• _Dataset extract_:

+===+

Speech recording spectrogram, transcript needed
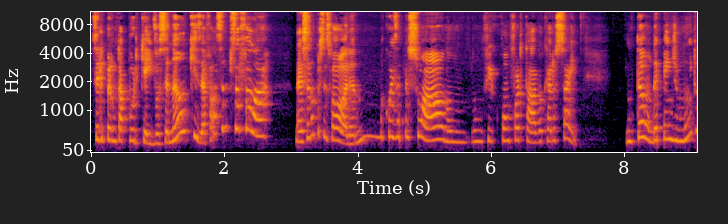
Se ele perguntar por quê e você não quiser falar, você não precisa falar, né? Você não precisa falar, olha, uma coisa pessoal, não, não fico confortável, quero sair. Então, depende muito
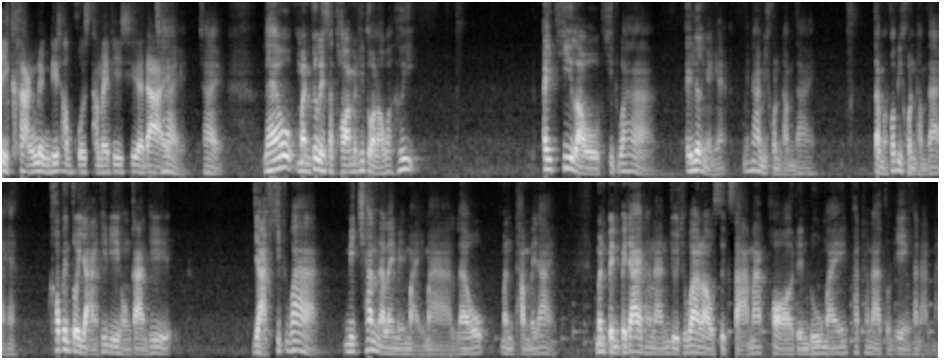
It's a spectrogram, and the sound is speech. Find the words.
อีกครั้งหนึ่งที่ทอมครูซทำให้พี่เชื่อได้ ใช่ใช่ แล้วมันก็เลยสะท้อนมาที่ตัวเราว่าเฮ้ยไอ้ที่เราคิดว่าไอ้เรื่องอย่างเงี้ย ไม่น่ามีคนทำได้ แต่มันก็มีคนทำได้ฮะเขาเป็นตัวอย่างที่ดีของการที่ อยากคิดว่า mission อะไรใหม่ ๆ มา แล้วมันทำไม่ได้ มันเป็นไปได้ทั้งนั้นอยู่ที่ว่าเราศึกษามากพอเรียนรู้ไหมพัฒนาตนเองขนาดไหน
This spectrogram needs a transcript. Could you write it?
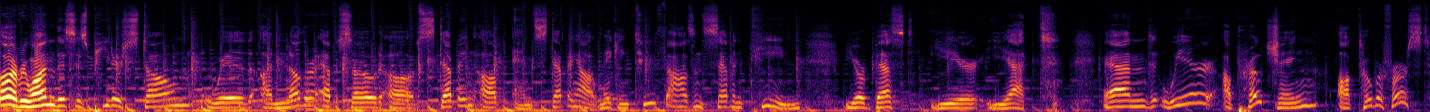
Hello, everyone. This is Peter Stone with another episode of Stepping Up and Stepping Out, making 2017 your best year yet. And we're approaching October 1st.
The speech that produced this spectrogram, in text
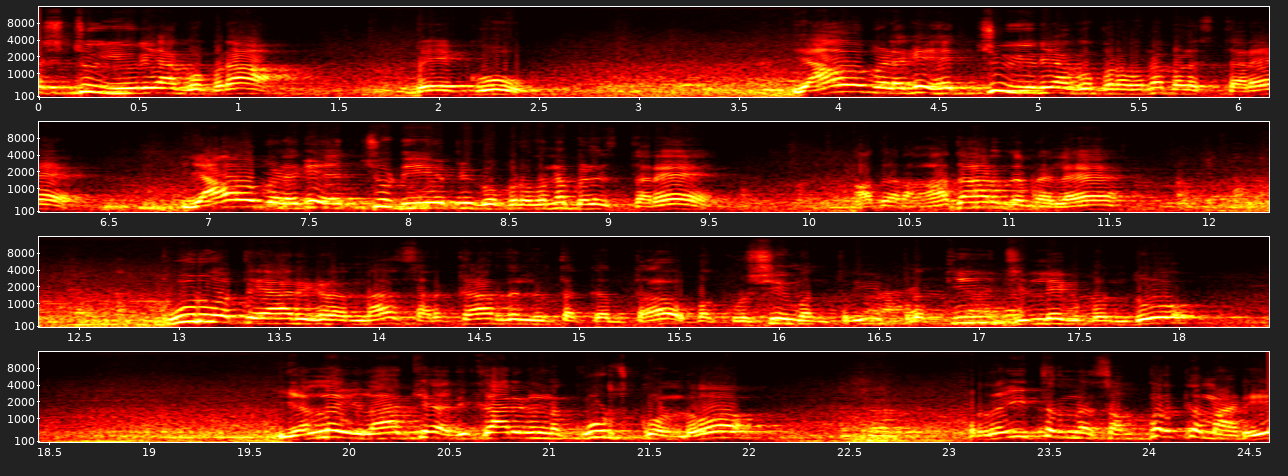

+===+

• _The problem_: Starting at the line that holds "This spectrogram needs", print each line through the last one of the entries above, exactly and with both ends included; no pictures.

• _Result_:
This spectrogram needs a transcript. Could you write it?
Hello, everyone. This is Peter Stone with another episode of Stepping Up and Stepping Out, making 2017 your best year yet. And we're approaching October 1st.
The speech that produced this spectrogram, in text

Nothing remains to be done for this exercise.